The commitment is in prelude to the UN climate talks in December, where member nations will discuss implementing the Paris Agreement, the legally binding document 195 nations signed in 2015, committing them to limiting global warming by reducing emissions.
The 19 new projects approved over the four-day meeting in Bahrain (which ended Sunday) include investing in renewable energy in Tonga, transforming financial systems in Africa and South America, and enhancing climate resilience in India’s coastal communities. Other projects address water resources, food security, and electricity grids in developing countries around the world.
One disputed project focuses on the freshwater sources of the hosting country, Bahrain, the Associated Press reports. Environmentalists argued Bahrain should pay for freshwater cleanup using some of the vast amounts of money it has made from oil and gas, but the GCF, the world’s largest climate change fund, approved the project despite the controversy.
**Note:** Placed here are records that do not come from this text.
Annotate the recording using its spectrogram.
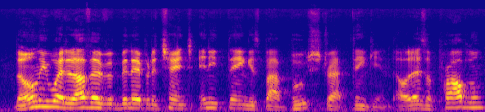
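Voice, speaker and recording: Talking at a very fast pace, a man with an American accent uses a fairly high pitch, lively intonation and an animated tone. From Chicago, US Midwest. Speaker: podcast co-host. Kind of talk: casual opinion chat.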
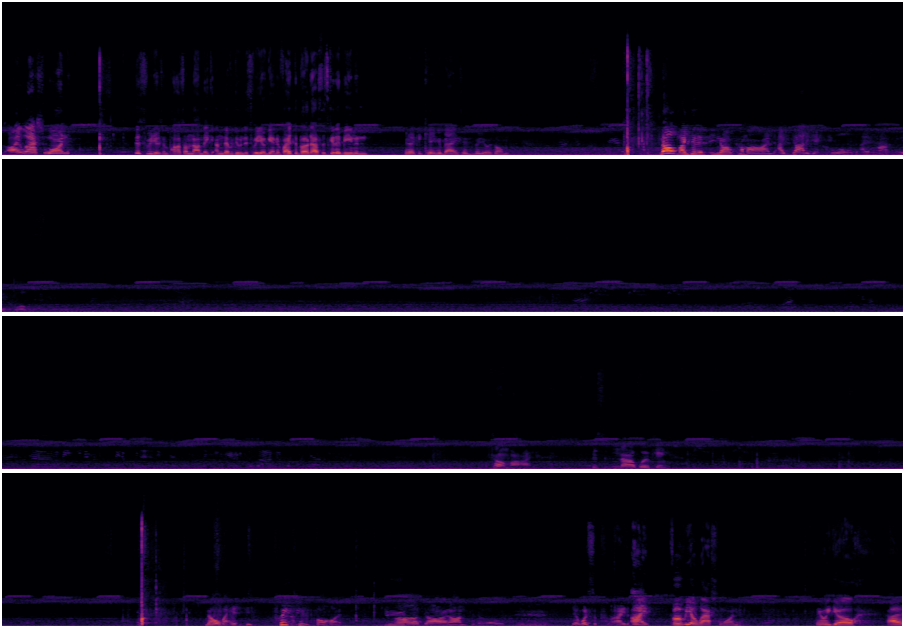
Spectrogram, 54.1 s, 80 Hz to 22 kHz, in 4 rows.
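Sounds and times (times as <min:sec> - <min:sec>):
crickets chirping: 0:00.0 - 0:54.0
insects trilling: 0:00.0 - 0:54.0
baseball bat hitting ball: 0:01.4 - 0:01.8, 0:09.3 - 0:09.9, 0:42.5 - 0:43.5.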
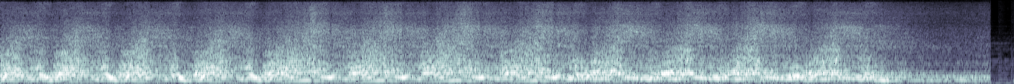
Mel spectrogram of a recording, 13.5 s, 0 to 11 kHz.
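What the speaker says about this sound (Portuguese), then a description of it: "um vídeo dedicado somente ao motor da CB450 e seu som característico" Honda CB450 DX motorcycle engine revving repeatedly in a steady rising-and-falling pattern, loud and close, with a buzzy multi-harmonic tone that drops away near the end.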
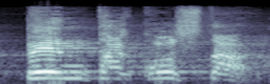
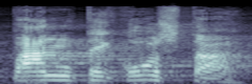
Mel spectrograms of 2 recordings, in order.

GCF also made plans to raise more funds, an important move since U.S. President Donald Trump pulled out of the Paris Agreement last year, denying an additional $2 billion pledged under the Obama administration.
“We are in a much better place going into these crunch climate talks in December,” Joe Thwaites, an associate in the World Resources Institute’s Sustainable Finance Center, told the CBC. “Continued GCF support for developing countries is a key component of success in the international negotiations.”
The announcement of GCF’s new projects comes just weeks after the release of the UN Intergovernmental Panel on Climate Change’s special report, which outlines the drastic changes the world must undergo before 2030 to stop global warming from reaching more than 1.5 degrees Celsius above pre-industrial levels. Achieving that goal would prevent the worst effects of climate change, including the elimination of coral reefs, severe heatwaves, famine, and detrimentally high sea levels.